(GIVEN DATA begins)
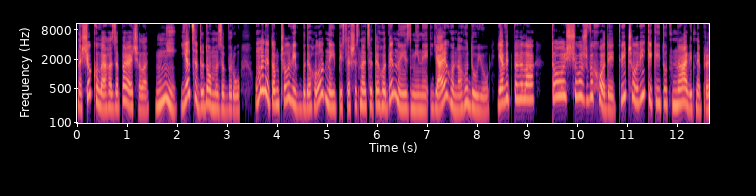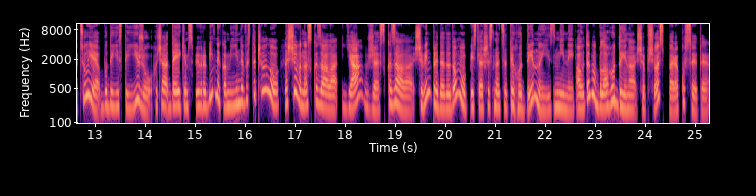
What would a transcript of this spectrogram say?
На що колега заперечила: Ні, я це додому заберу. У мене там чоловік буде голодний після 16-годинної зміни, я його нагодую. Я відповіла. То що ж виходить, твій чоловік, який тут навіть не працює, буде їсти їжу, хоча деяким співробітникам її не вистачало. На що вона сказала? Я вже сказала, що він прийде додому після 16-годинної зміни, а у тебе була година, щоб щось перекусити.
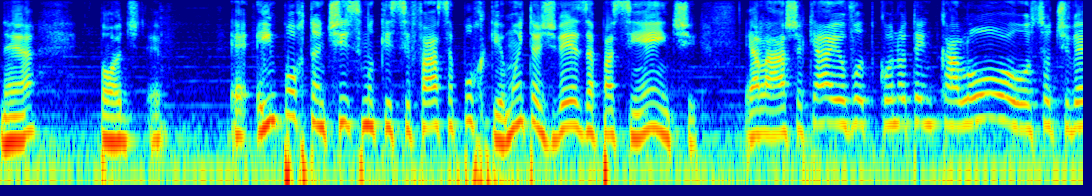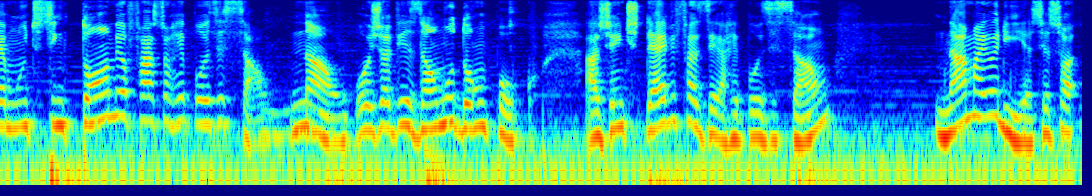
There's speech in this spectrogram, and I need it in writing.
né? Pode. É, é importantíssimo que se faça porque muitas vezes a paciente ela acha que ah, eu vou quando eu tenho calor ou se eu tiver muito sintoma eu faço a reposição. Não, hoje a visão mudou um pouco. A gente deve fazer a reposição na maioria, você só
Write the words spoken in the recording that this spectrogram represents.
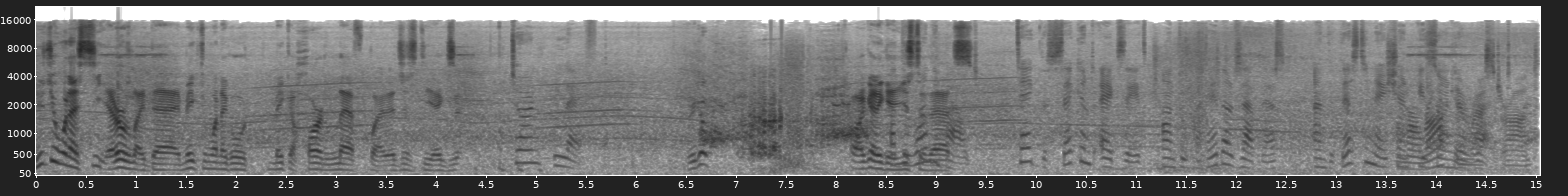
Usually when I see arrows like that, it makes me want to go make a hard left, but it's just the exit. Turn left. Here we go. Oh, I gotta get At used to that. roundabout, take the second exit onto Carrera del and the destination A is on Moroccan your right. restaurant.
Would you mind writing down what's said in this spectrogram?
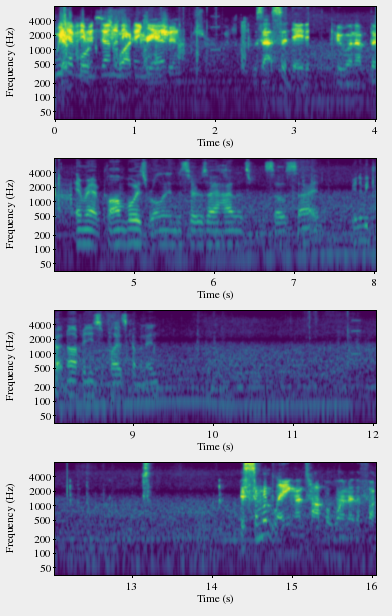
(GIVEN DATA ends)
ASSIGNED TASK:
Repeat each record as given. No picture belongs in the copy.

YOUR RESPONSE:
What would a transcript of this spectrogram say?
На що колега заперечила: Ні, я це додому заберу. У мене там чоловік буде голодний після 16-годинної зміни, я його нагодую. Я відповіла. То що ж виходить, твій чоловік, який тут навіть не працює, буде їсти їжу, хоча деяким співробітникам її не вистачало. На що вона сказала? Я вже сказала, що він прийде додому після 16-годинної зміни, а у тебе була година, щоб щось перекусити.
There's speech in this spectrogram, and I need it in writing.
né? Pode. É, é importantíssimo que se faça porque muitas vezes a paciente ela acha que ah, eu vou quando eu tenho calor ou se eu tiver muito sintoma eu faço a reposição. Não, hoje a visão mudou um pouco. A gente deve fazer a reposição na maioria, você só
Write the words spoken in the recording that this spectrogram represents.
Usually when I see arrows like that, it makes me want to go make a hard left, but it's just the exit. Turn left. Here we go. Oh, I gotta get At used to that. roundabout, take the second exit onto Carrera del and the destination A is on Moroccan your right. restaurant.
Would you mind writing down what's said in this spectrogram?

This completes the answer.